I have no idea.

That’s one way to look at it. The way we handle it is if we are in RC failsafe we don’t use the rcin values. The issue is that you disabled the failsafe, so it tells the system it can use the rcin values. Like I said before, it isn’t that it can’t be done, it is that the system isn’t prepared for it.

I just ran a test where I disconnected the receiver while the transmitter was on. All RCIN values went to exactly zero.

I imagine there are others who would like to fly without an R/C. Its not necessary to override the R/C controls with the GCS if you’re doing AUTO or GUIDED missions.

R/C failsafe does not make sense when you’re flying without an R/C. What is the alternative other than overriding all the R/C channels explicitly with the GCS? (That’s what I’m doing now, but then need to put in logic to detect if the R/C is turned on in an emergency situation.)

What is the rationale for not setting the R/C values to trim if there are no overrides and the R/C transmitter is turned off, the receiver is not sending the last known values or there is no receiver at all?
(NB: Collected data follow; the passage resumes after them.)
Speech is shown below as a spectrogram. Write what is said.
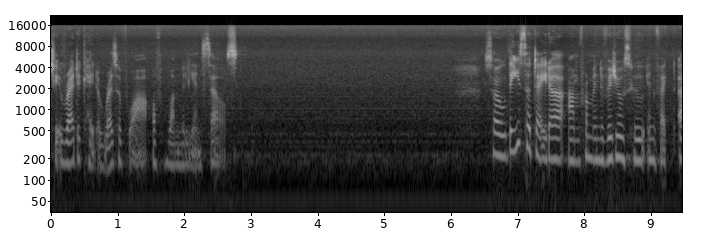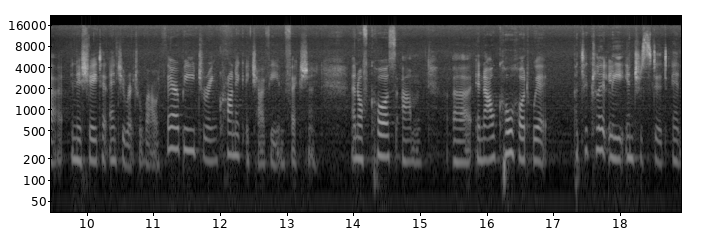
to eradicate a reservoir of 1 million cells. So these are data um, from individuals who infect, uh, initiated antiretroviral therapy during chronic HIV infection. And of course, um, uh, in our cohort, we're particularly interested in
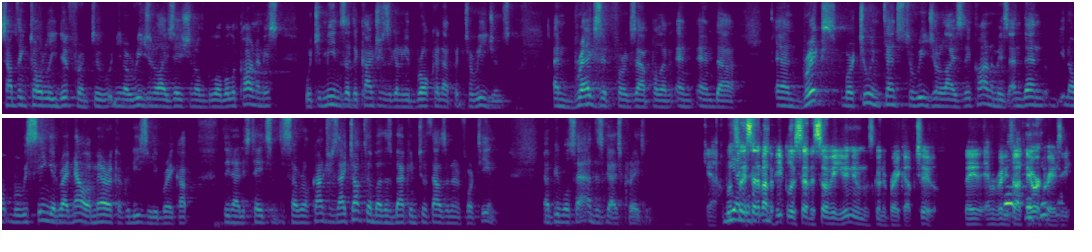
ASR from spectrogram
something totally different, to you know regionalization of global economies, which means that the countries are going to be broken up into regions. And Brexit, for example, and and and uh, and BRICS were too intense to regionalize the economies. And then, you know, we're seeing it right now. America could easily break up the United States into several countries. I talked about this back in 2014, and people say, "Ah, this guy's crazy." Yeah, that's what I said about the people who said the Soviet Union was going to break up too. They everybody well, thought they the were thing, crazy.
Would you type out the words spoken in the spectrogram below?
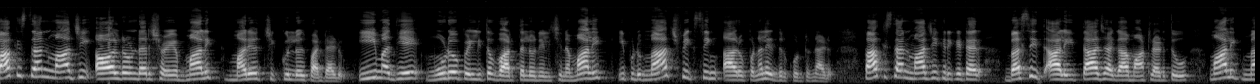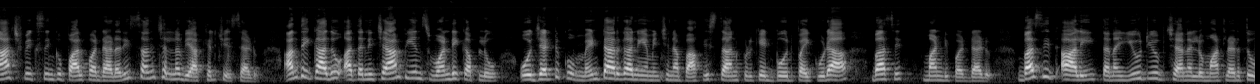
పాకిస్తాన్ మాజీ ఆల్రౌండర్ షోయబ్ మాలిక్ మరో చిక్కుల్లో పడ్డాడు. ఈ మధ్యే మూడో పెళ్ళితో వార్తల్లో నిలిచిన మాలిక్ ఇప్పుడు మ్యాచ్ ఫిక్సింగ్ ఆరోపణలు ఎదుర్కొంటున్నాడు. పాకిస్తాన్ మాజీ క్రికెటర్ బసిత్ అలీ తాజాగా మాట్లాడుతూ మాలిక్ మ్యాచ్ ఫిక్సింగ్కు పాల్పడ్డాడని సంచలన వ్యాఖ్యలు చేశాడు. అంతేకాదు అతన్ని ఛాంపియన్స్ వన్డే కప్లో ఓ జట్టుకు మెంటార్గా నియమించిన పాకిస్తాన్ క్రికెట్ బోర్డుపై కూడా బసిత్ మండిపడ్డాడు. బసిత్ అలీ తన యూట్యూబ్ ఛానల్లో మాట్లాడుతూ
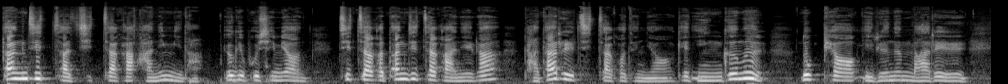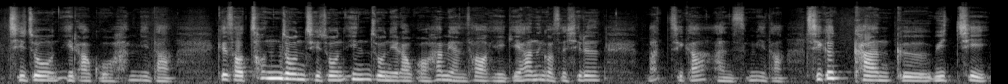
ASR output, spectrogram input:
땅지자 지자가 아닙니다. 여기 보시면 지자가 땅지자가 아니라 다다를 지자거든요. 임금을 높여 이르는 말을 지존이라고 합니다. 그래서 천존, 지존, 인존이라고 하면서 얘기하는 것은 실은 맞지가 않습니다. 지극한 그 위치,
Humm strange, I’ll have to ask @LuisVale to test that again.

That’s the point, we don’t support people flying without RC. Not saying we won’t in the future but we don’t right now.

There has been an interest by even people like Chris Anderson for years. What’s the hold up?

Reply by Chris Anderson on November 26, 2014 at 10:36pm

"I haven’t touched RC sticks for months. I just use Droidplanner (and
AC3.2 with EKF turned on) and often just over Bluetooth – it’s the
ideal mobile-first experience, especially when you’re doing auto
missions like mapping, scanning and dronies."

Like I mentioned, I can do it now by overriding the R/C. With a few small changes to default settings, overriding would not be necessary to prevent unexpected crashes.

I guess you mean Chris Anderson? Even if he is interested that means nothing. He doesn’t run ArduPilot and 3DR no longer provides money to us so…

PRs are welcomed.

Isn’t 3DR still using a branch of Ardupilot in the Solo? I read somewhere that they were merging in the 3.4 features into the Solo branch.

I’ve been reviewing the source code and have compiled it successfully with Eclipse and the nice tool chain bundle. When I figure out all the RC related logic, I’ll create a PR. Its just going to take me more time that the team than has been looking at the code already.

In the mean time, I’ll just override the R/C controls with my GCS.